Leopold Stein began preaching at the Reform Westend Synagogue in 1866. With the help of his eldest daughter he founded a school for girls, where he taught until leaving in 1873. It was during this time that the first parts of his most well-known work appeared, Die Schrift des Lebens: Inbegriff des gesamten Judentums in Lehre, Gottesverehrung, und Sittengesetz; the final part of this work did not appear until after Stein's death. Some of his sermons were also published. After retiring from the school, Stein spent his final years concentrating on his writing.
Leopold Stein died on December 2, 1882 in Frankfurt am Main.
- Stufengesänge, Gedichte
- Ḥizuḳ ha-bayit
- Koheleth: ein Auswahl gettesdienstlicher Vorträge gehalten in der Haupt-Synagoge zu Frankfurt am Main in den Jahren 1844-1846
- Der Eid "more judaico," wie solcher bei den Gerichten der freien Stadt Frankfurt noch in Übung ist
- Lehre und Gebot, israelitisches Religionsbuch
- Mein Dienst-Verhältnis zum isralitischen Gemeinde-Vorstände zu Frankfurt am Main
- Haus Ehrlich, oder Die Feste: ein jüdisches Familiengemälde aus dem Ende des vorigen Jahrhunderts: Drama in fünf Abzüge
- Die Schrift des Lebens (Teil 1-3)
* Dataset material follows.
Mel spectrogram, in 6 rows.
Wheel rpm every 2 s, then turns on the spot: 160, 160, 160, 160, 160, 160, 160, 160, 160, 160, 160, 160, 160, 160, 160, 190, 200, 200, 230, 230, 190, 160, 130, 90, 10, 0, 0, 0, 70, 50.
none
- Torath Chaim, das jüdische Religionsgesetz
- Aus dem Westen: neue Predigtsammlung
- Rabbi Akiba und seiner Zeit
0.5 Linear Feet
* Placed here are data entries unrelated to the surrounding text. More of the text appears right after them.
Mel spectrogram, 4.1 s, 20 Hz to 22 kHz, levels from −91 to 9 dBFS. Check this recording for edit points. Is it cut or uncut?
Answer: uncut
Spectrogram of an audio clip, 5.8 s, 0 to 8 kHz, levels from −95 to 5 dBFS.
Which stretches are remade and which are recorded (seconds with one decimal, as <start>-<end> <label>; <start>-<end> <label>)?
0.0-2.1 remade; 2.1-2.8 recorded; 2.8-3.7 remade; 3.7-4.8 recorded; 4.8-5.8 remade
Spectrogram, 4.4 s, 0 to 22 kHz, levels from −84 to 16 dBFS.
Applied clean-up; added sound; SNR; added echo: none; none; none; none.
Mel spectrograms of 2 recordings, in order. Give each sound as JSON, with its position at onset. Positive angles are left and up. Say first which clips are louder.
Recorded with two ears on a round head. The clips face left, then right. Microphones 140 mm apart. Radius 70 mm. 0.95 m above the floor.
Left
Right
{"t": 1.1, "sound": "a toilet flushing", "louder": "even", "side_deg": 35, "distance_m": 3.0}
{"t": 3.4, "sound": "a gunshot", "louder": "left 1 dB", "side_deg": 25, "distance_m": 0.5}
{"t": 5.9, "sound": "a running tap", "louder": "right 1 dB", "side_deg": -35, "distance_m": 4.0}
This collection holds the papers of Leopold Stein, rabbi of the Burgkunstadt and Frankfurt Jewish communities in the mid-nineteenth century. Among the documents here are biographies, official documents, poetry, and correspondence. In addition, there are also some papers, largely correspondence, of the educator Aron Wolfssohn.
This collection is arranged in two series:
Other Finding Aid
Four catalog cards provide a list of contents of the former Leopold Stein Collection (old AR 45). A detailed item-level inventory including a summary of highlights of the collection and correspondence is available of the former Machol-Stein Collection (old AR 3263).
This collection is on one reel of microfilm (MF 731).
Photographs have been removed to the LBI Photograph Collection.
This collection is comprised of two former collections, which were consolidated under one finding aid in July 2006. The previous arrangement has been maintained by assigning each of the former collections to a series.
- Guide to the Papers of Leopold Stein (1810-1882) 1802-1968 AR 3263 / MF 731
- Processed by Ilse Turnheim and LBI Staff
- © 2006
- Language of description
- Script of description
- Language of description note
- Description is in English.
- Edition statement
- This version was derived from LeopoldStein.xml
- December 2009:: Microfilm information added.
- September 2011:: Links to digital objects added in Container List.
Part of the Leo Baeck Institute Repository
15 West 16th Street
New York NY 10011 United States